In particular, the Holy Father recalled the Global Compact on Education, launched in September 2019, and how the initiative promotes an alliance between educators around the world to educate the younger generations in fraternity, as a way to work toward a better continent.
"As young Europeans," he stressed, "you have an important mission. If in the past your ancestors went to other continents, not always for noble interests, it is now up to you to present the world with a new face of Europe."
In the message published on Monday, the Holy Father told young people to work toward excellence, but in a way that always considers helping and welcoming others and protecting the environment.
The Holy Father urged them to protect the environment, and encouraged them to read his 2015 encyclical Laudato sì.
He warned against institutions that keep the status quo, but may not work toward a true betterment of the world.
Conscientious objection' to 'senseless' war
Pope Francis also lamented the ongoing "senseless war" in Ukraine, following numerous wars fought on the continent. He recalled that the desire for a united Europe in the past led to a period of peace spanning some seven decades.

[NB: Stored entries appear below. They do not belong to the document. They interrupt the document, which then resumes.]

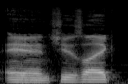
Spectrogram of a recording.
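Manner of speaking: normal talking voice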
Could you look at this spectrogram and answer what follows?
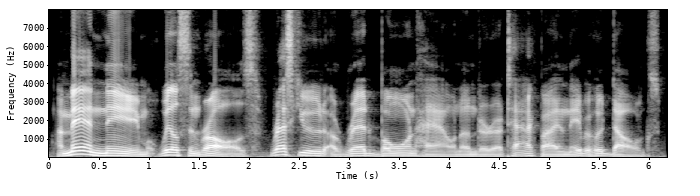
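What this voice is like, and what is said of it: Announcer-style reading voice. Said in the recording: “we need an announcer voice for this ... There's a reason why I went right to this voice”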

"Someone has said that, if the world were ruled by women, there would not be so many wars, because those who have the mission of giving life cannot make death choices," the Pope said.
In a similar vein, he added, "I like to think that if the world were ruled by young people, there would not be so many wars." Those who have their whole life ahead of them, the Pope suggested, do not want to ruin it and throw it away, but to live it to the full.

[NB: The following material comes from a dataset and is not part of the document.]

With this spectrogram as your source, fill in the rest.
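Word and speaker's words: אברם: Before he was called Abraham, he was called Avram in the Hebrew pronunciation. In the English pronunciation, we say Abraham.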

Blessed Franz Jägerstätter
"I would like to invite you to get to know the extraordinary figure of a young objector, a young European with “a broad outlook”, who fought against Nazism during the Second World War," the Pope said, noting, "His name was Franz Jägerstätter, and he was beatified by Pope Benedict XVI."
"Franz was a young Austrian who, because of his Catholic faith, made a conscientious objection to the injunction to swear allegiance to Hitler and go to war. As a boy, he was cheerful, likeable and carefree, but as he matured, thanks also to his wife, Franziska, with whom he had three children, he changed his life and developed profound convictions. When called to arms, he refused, because he felt it was unjust to kill innocent lives."

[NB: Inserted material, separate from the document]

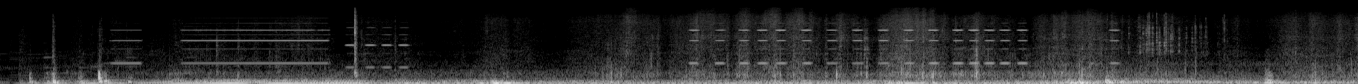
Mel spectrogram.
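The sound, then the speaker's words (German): Low, steady road and engine rumble inside a Volkswagen Golf 6 on the move, with high electronic beeping tones sounding in two intermittent stretches over the continuous drone. “Die Hintergrundgeräusche gehören zu einem Golf 6.”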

Blessed Franz's decision, the Pope acknowledged, "triggered harsh reactions" towards him from his community, the mayor, and even members of his family.
"A priest tried to dissuade him for the sake of his family. Everyone was against him, except his wife Franziska, who, despite knowing the price to be paid, always stood by her husband and supported him to the end. Despite cajoling and torture, Franz preferred to be killed than to kill," the Pope said.
"He considered the war totally unjustified. If all the young men called to arms had done as he did, Hitler would not have been able to carry out his diabolical plans," the Pope said.
"To triumph," he added, "evil needs accomplices."
Blessed Franz Jägerstätter, the Pope told the young people, was executed in the same prison where his contemporary, Dietrich Bonhoeffer, a young German Lutheran theologian and anti-Nazi, was also imprisoned and met the same tragic end.
The Pope noted that these two young men with a “broad outlook” were killed "because they remained faithful to the ideals of their faith to the end."
Meaning of life comes from seeking the Truth
In his message, the Pope focused on different dimensions of education, including knowledge of oneself, of others and of creation, and lastly, of the beginning and end of all things.
"Dear young Europeans," he said, "I invite you to look upwards and beyond, to keep seeking the real meaning of your life, where you come from and where you are going, and the Truth, because we cannot live authentically if we do not seek the Truth. Walk with your feet firmly planted on the earth, but with a broad gaze, open to the horizon, open to the sky."
The Holy Father encouraged them to read his post-synodal Apostolic Exhortation Christus vivit, addressed especially to young people, to help them in their endeavours.
Pope Francis concluded by calling on the young people to work toward a better society and world.